'Missed text meant I escaped bomb blast that killed 19' - Dubliner Orla
A Dubliner has revealed that she narrowly escaped an explosion that claimed the lives of at least 19 people in central Bangkok yesterday, because she hadn't seen a text message from her friend saying she was nearby to meet.
A bomb exploded near the Erawan Shrine in central Bangkok - a spot popular with tourists and Thai people alike - at around 7pm yesterday evening, injuring more than 100 people.
UN worker Orla Fagan was due to meet a friend in the area last night.
"We would have been walking past there at that time," she told the Herald.
Ms Fagan heard the explosion from her home in the Thai capital, which is some 300 metres from the blast site, she said.
"I've lived in Baghdad and Kabul so I knew it was a bomb. I could feel the windows shaking and I jumped," she said.
"You can tell when it's a bomb, you can feel it in your belly and I learned to identify that feeling over time," she explained.
Ms Fagan said that she is being kept updated via UN security and will work from home today. Schools in the region will also be closed as there are fears of another explosion.
A controlled explosion was also carried out on a second device discovered strapped to a pole on the city's famous Skywalk, Ms Fagan said.
"We could hear that, it's more of a dull rumbling noise. If that had gone off the damage that would have been caused is unthinkable," she said.

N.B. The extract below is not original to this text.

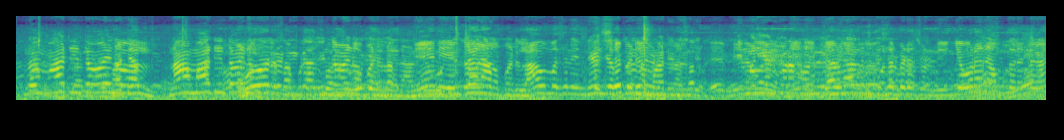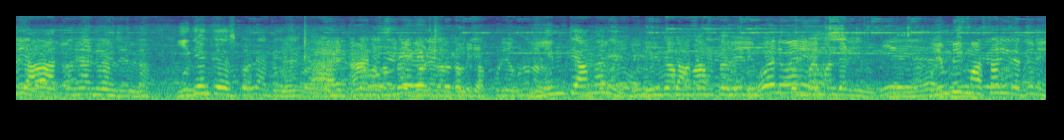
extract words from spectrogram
నేను మాట ఇంకెవరైనా అమ్ముతారు కానీ ఇదేంత వేసుకోవాలి అంతే లిమిట్ మంది అడిగింది లింబిక్ మస్తాని రద్దుని.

"It was so unexpected. They have targeted the tourist industry, which accounts for 20pc of Thailand's GDP. If it goes the economy will not survive. There are different reports here of how many have died, but there are certainly lots of serious injuries also, there were body parts all over the streets."

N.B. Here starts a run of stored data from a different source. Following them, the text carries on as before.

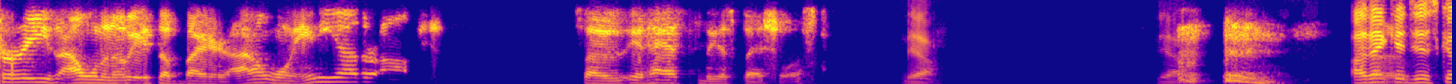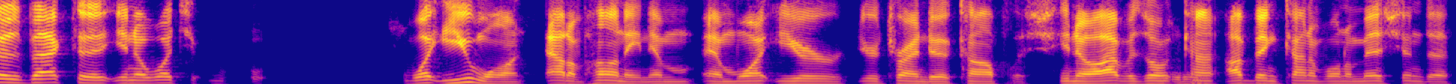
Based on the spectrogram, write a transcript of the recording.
trees, I want to know it's a bear. I don't want any other option. So it has to be a specialist. Yeah. Yeah. I think it just goes back to, you know, what you what you want out of hunting and and what you're you're trying to accomplish. You know, I was on Mhm. kind I've been kind of on a mission to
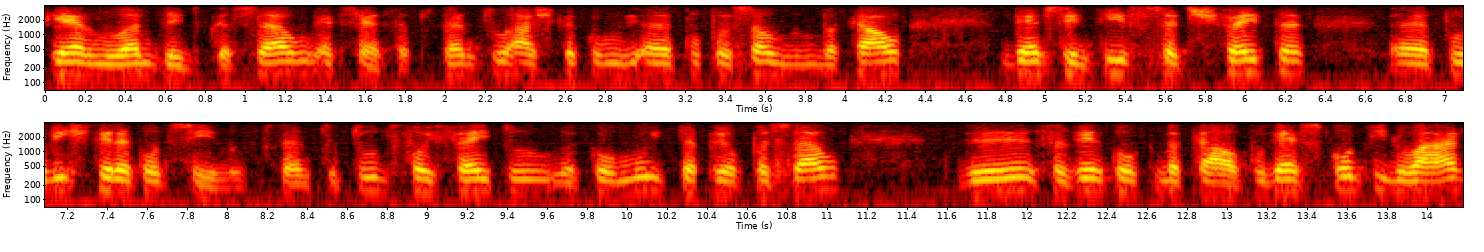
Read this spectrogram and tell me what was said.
quer no âmbito da educação, etc. Portanto, acho que a, a população de Macau deve sentir-se satisfeita uh, por isto ter acontecido. Portanto, tudo foi feito com muita preocupação de fazer com que Macau pudesse continuar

Meanwhile, Ciaran McCarthy arrived in the city on Sunday night with his brother Eoin and Eoin's wife Louise. They are staying at the five star Sivatel Hotel, just two streets away. They passed through the intersection 10 minutes before the blast.
Last night the trio were on lockdown in their hotel, but said that they felt lucky to have narrowly missed being caught up in the attack.
"It's only around the corner from where we are staying. It could have easily been us," Ciaran (34) said.
"If we had been a few minutes later definitely we could have been in it, so it's quite strange to think about that."
No one immediately claimed responsibility for the blast, which caused the worst carnage of any single attack in recent memory in the Thai capital.
Bangkok has been relatively peaceful since a military coup ousted a civilian government in May last year, after several months of sometimes violent political protests against the previous government.
Police said the bomb was made from a pipe wrapped in cloth.
"Whoever planted this bomb is cruel and aimed to kill," said national police chief Somyot Poompummuang.
"Planting a bomb there means they want to see a lot of people dead."
It is not known if the attack is politically motivated or linked to religious tensions in the country's southern region.
The Irish embassy in Bangkok is continuing local inquiries, but last night there were no reports of Irish casualties a spokesperson for the Department of Foreign Affairs said.